• _Data for review_
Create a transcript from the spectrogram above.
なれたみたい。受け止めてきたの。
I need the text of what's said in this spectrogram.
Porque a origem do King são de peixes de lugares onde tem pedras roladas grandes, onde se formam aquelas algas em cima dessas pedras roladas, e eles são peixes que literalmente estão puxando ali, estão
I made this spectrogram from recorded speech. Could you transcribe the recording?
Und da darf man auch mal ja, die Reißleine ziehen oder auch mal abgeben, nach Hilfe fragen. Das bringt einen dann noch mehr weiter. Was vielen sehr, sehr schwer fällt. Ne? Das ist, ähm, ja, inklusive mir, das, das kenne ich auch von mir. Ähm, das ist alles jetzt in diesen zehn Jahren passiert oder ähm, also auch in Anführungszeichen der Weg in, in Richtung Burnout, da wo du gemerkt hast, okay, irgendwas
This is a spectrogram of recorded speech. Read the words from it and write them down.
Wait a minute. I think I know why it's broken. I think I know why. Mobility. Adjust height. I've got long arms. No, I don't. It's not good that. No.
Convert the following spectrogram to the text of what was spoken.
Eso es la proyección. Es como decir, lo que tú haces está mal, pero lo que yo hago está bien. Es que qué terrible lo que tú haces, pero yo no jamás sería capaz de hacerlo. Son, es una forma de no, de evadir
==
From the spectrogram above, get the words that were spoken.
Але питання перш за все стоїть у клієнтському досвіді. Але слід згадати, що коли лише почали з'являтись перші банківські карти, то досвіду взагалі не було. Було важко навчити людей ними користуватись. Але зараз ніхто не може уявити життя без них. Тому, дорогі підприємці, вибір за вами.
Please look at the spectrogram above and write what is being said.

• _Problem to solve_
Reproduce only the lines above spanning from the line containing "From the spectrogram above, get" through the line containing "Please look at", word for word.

• _Your solution_
From the spectrogram above, get the words that were spoken.
Але питання перш за все стоїть у клієнтському досвіді. Але слід згадати, що коли лише почали з'являтись перші банківські карти, то досвіду взагалі не було. Було важко навчити людей ними користуватись. Але зараз ніхто не може уявити життя без них. Тому, дорогі підприємці, вибір за вами.
Please look at the spectrogram above and write what is being said.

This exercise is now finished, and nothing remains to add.